Plating brushes and techniques to transform the home-cooked meals into a banquet
Although “tweezer food” is sometimes used to describe overly fussy dishes, tweezers—and a few other basic tools—offer a simple, effective way to elevate your plating prowess.
While Jack New’s golden chirashizushi tacos are beautiful and otherworldly, they’re also a testament to the importance of tools in plating. To present the chirashizushi, which he created as the chef at Sydney’s Edition Coffee Roasters, New made good use of a circular mold, tweezers, and a shaker that he employed to finish the dish with a sprinkling of edible gold dust.
While the term “tweezer food” can be used pejoratively to denote especially finicky dishes, having a set of kitchen tweezers and other decorating tools is simply a practical utilitarian choice for many chefs, to say nothing of home cooks interested in going further in the design of their own dinners. Some tools—like chopsticks, spoons, and graters— are so commonplace that you probably already own them.
Let’s start with chopsticks.
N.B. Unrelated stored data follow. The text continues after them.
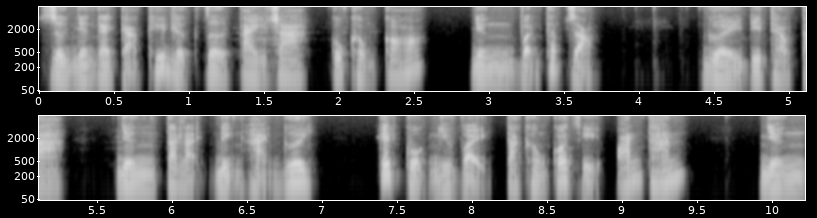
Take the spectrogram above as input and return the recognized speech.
dường như ngay cả khí lực giơ tay ra cũng không có, nhưng vẫn thấp giọng. Người đi theo ta, nhưng ta lại định hại ngươi. Kết cuộc như vậy ta không có gì oán thán. Nhưng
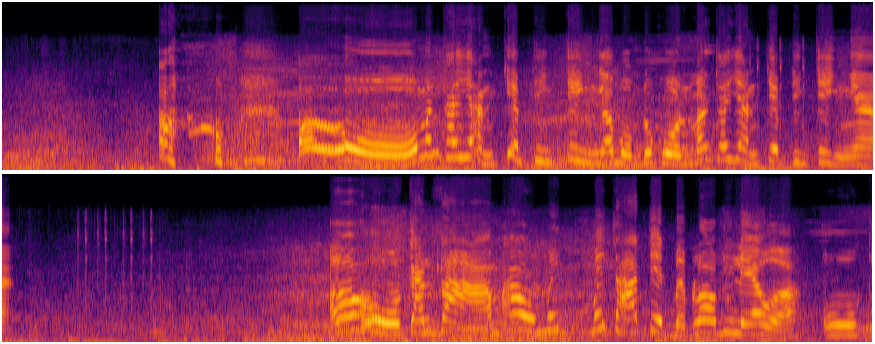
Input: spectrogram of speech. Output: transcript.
ๆโอ้โหโอ้โห มันขยันเก็บจริงๆครับผมทุกคน มันขยันเก็บจริงๆอะโอ้โหกันสามเอ้าไม่ไม่ชาร์จเจ็ดแบบรอบที่แล้วเหรอ โอเค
New himself is a big fan of moribashi, or Japanese plating chopsticks, which he uses constantly for almost all plating and garnishes. Their tweezer-thin metal tips are so delicate that they can grasp and handle almost any ingredient with incredible precision and control. Even if you don’t have a pair of moribashi, most chopsticks can still be useful in helping you pick up and plate more delicate ingredients. You may find yourself asking why not just use your fingers; you could, but they’re probably warm, while chopsticks—and large tweezers, for that matter— offer temperature control, which is crucial when handling certain heat-sensitive ingredients such as chocolate, raw fish, and caviar.
Wooden tongs are also useful for moving around less delicate ingredients, such as salad greens. So are palette knives, which are commonly used by artists to spread paint but are also very useful for spreading ingredients across the surface of a plate. New uses small palette knives to place meat and fish (along with large tweezers).
Plating brushes and wedges offer another way to spread ingredients—and, thanks to the different shapes of their tips, they allow you to create striking designs in sauces, purées, or coulis. Their use isn’t limited to plates, though; you can also use them to apply glazes to cakes or create designs in cake frosting.
Like plating brushes and wedges, offset spatulas are also a godsend when it comes to spreading and smearing ingredients: their blunt, thin metal blade is particularly good for frosting, but it’s also handy for transferring ingredients and for creating swooshes of sauces and purées on the plate. New also employs “a hell of a lot” of spoons for his plating; he finds a good-quality quenelle spoon to be particularly indispensable.
Traditionally, chefs are taught to make a quenelle—or a smooth oval—using two spoons, but the three-sided shape of the specially designed quenelle spoon allows the task to be done using one hand, turning uniform masses of food like ice cream or beef tartare into faultless ovoids. For the home cook just starting to explore plating, New recommends buying spoons of different sizes, as well as a slotted spoon. You can use them to experiment with creating different shapes and drizzling sauces on the plate.
The humble plastic squeeze bottle is another plating hero. It makes it easy for chefs to squeeze sauce or condiments onto a surface, and to squirt generous dollops that can then be turned into smears, swooshes, and other designs using other tools. A squeeze bottle can also be great for “drawing” a condiment or sauce on a plate, provided you have a steady hand.
New says he uses “quite a few circular molds, just to arrange things”—like the chirashi, which are particularly good for corralling ingredients like rice, sticky grains, and chopped raw fish and meat into uniform shapes. Molds come in many different shapes, such as squares and triangles, and their purpose is limited only by your imagination. Another great use for them is cutting pieces of cake out of a larger whole.
A Microplane is another frequently used weapon in New’s arsenal. The tool, which was originally created for woodworking, functions as an extremely sharp and very fine grater and is particularly good for creating “snow”-like textures from ingredients such as chocolate, nuts, hard cheeses, and whole spices like nutmeg. It’s also ideal for zesting citrus fruits. Box graters provide a similar function to the Microplane; the best thing to do is experiment with grating different ingredients to see what kind of effects the grater’s different holes produce. Just be careful where you put your fingers, as they’re easy to grate too!
Like the shaker that New uses to sprinkle edible gold over his chirashizushi, a dusting wand provides a way to evenly sprinkle ingredients such as powdered sugar, cocoa, and spices—and edible gold, if you happen to have some— over the plate.
If you’re just beginning to explore plating, you don’t need to go crazy and buy lots of new tools. Aside from different spoons—some of which you probably already have—New says it’s fine to keep things simple. A Microplane is good, he says—“and maybe some plating tweezers if you’re feeling fancy.”
Learn the art of food plating through this beautiful guide of Story on a Plate.